INFORMATION GIVEN: Begin

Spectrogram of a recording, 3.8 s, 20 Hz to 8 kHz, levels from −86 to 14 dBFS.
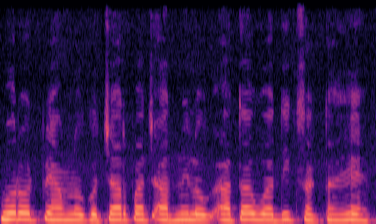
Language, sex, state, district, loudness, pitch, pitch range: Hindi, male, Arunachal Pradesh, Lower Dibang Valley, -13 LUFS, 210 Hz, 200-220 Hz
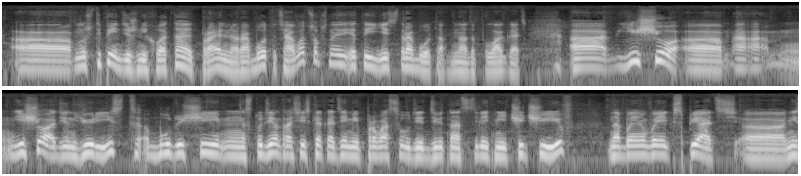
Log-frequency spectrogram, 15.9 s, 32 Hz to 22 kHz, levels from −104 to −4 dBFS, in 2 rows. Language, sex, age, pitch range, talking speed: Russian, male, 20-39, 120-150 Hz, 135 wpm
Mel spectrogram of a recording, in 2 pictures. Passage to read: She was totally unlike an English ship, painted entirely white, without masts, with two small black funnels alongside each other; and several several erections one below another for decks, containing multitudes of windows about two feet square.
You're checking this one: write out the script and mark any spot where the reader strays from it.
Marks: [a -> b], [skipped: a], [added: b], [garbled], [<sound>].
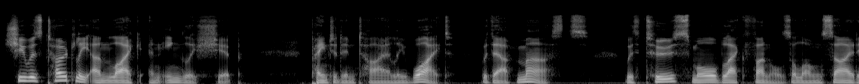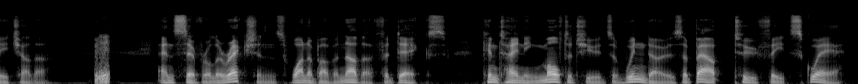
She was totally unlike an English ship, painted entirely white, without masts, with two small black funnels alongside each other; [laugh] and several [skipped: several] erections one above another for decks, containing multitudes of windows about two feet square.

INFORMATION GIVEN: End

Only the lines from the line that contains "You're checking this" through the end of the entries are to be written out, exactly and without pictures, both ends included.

You're checking this one: write out the script and mark any spot where the reader strays from it.
Marks: [a -> b], [skipped: a], [added: b], [garbled], [<sound>].
She was totally unlike an English ship, painted entirely white, without masts, with two small black funnels alongside each other; [laugh] and several [skipped: several] erections one above another for decks, containing multitudes of windows about two feet square.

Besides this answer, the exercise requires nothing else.